Capsall is a name of ancient Anglo-Saxon
origin and comes from the family once having lived at the copstake
or the post on top of the round hill or mound.
Early Origins of the Capsall family
The surname Capsall was first found in Yorkshire
, where they held a family seat
from ancient times.
Early History of the Capsall family
This web page shows only a small excerpt of our Capsall research.Another 449 words (32 lines of text) covering the years 1295, 1301, 1379, 1474, 1500, 1729, 1749, 1791, 1800 and 1790 are included under the topic Early Capsall History in all our PDF Extended History products and printed products wherever possible.
Capsall Spelling Variations
Sound was what guided spelling in the essentially pre-literate Middle Ages, so one person's name was often recorded under several variations during a single lifetime. Also, before the advent of the printing press and the first dictionaries, the English language was not standardized. Therefore, spelling variations
were common, even among the names of the most literate people. Known variations of the Capsall family name include Capstick, Copestake, Copestick, Copstick, Capstack, Coupstak, Coupestack, Copstake, Cowpstake and many more.
Early Notables of the Capsall family (pre 1700)
Another 21 words (2 lines of text) are included under the topic Early Capsall Notables in all our PDF Extended History products and printed products wherever possible.
Migration of the Capsall family to the New World and Oceana
For political, religious, and economic reasons, thousands of English families boarded ships for Ireland
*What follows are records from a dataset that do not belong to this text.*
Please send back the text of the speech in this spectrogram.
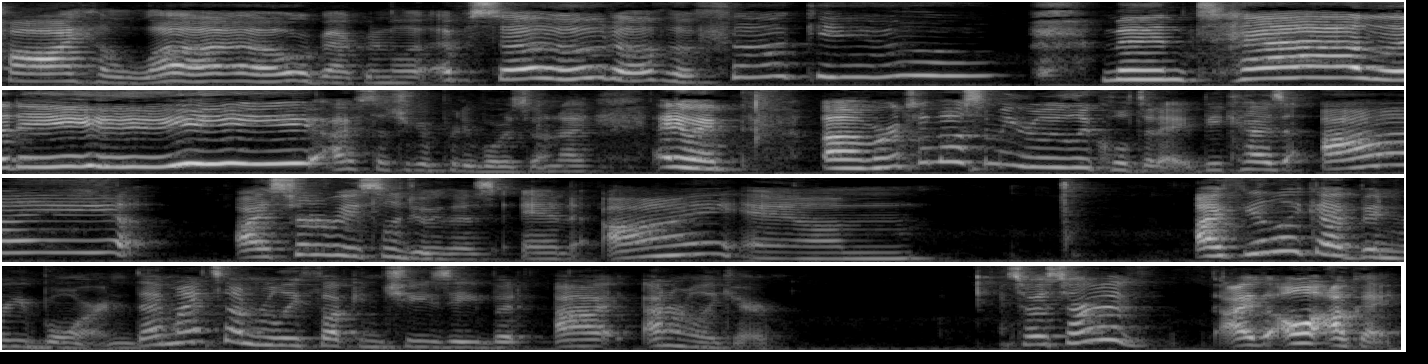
hi, hello. We're back with another episode of the Fuck You Mentality. I have such a good pretty voice, don't I? Anyway, um, we're gonna talk about something really, really cool today because I I started recently doing this and I am I feel like I've been reborn. That might sound really fucking cheesy, but I, I don't really care. So I started I've oh okay,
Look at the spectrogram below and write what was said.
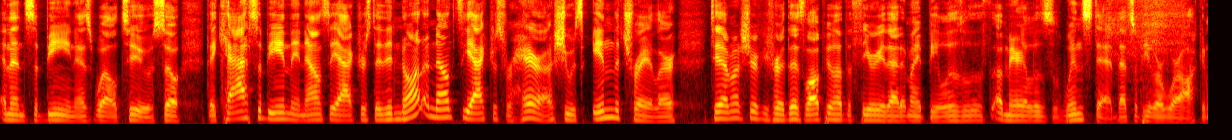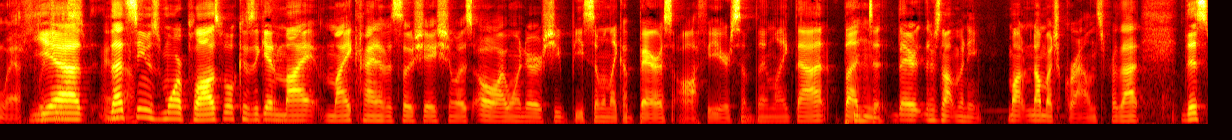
And then Sabine as well too. So they cast Sabine. They announced the actress. They did not announce the actress for Hera. She was in the trailer. I'm not sure if you've heard this. A lot of people have the theory that it might be Elizabeth, uh, Mary Elizabeth Winstead. That's what people are rocking with. Yeah, is, that know. seems more plausible because again, my my kind of association was, oh, I wonder if she'd be someone like a Barriss Offee or something like that. But Mhm. uh, there, there's not many, not, not much grounds for that. This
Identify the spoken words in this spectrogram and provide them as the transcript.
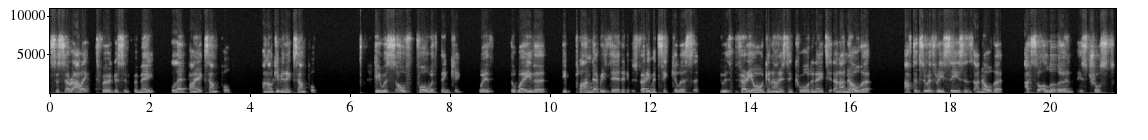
So Sir Alex Ferguson, for me, led by example. And I'll give you an example. He was so forward thinking with the way that he planned everything and he was very meticulous and he was very organized and coordinated. And I know that after two or three seasons, I know that I'd sort of learned his trust.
, Canada, the America colonies, and many of smaller tropical colonies in the hope of finding better lives abroad. Although the passage on the cramped, dank ships caused many to arrive in the New World diseased and starving, those families that survived the trip often went on to make valuable contributions to those new societies to which they arrived. Early immigrants bearing the Capsall surname or a spelling variation of the name include: Daniel Capstick, a bonded passenger, who arrived in Maryland in 1719; Richard Capstick who arrived in Charles Town, South Carolina in 1719; Jonathan Capstick, who was recorded in London, Ontario, in the census of 1871.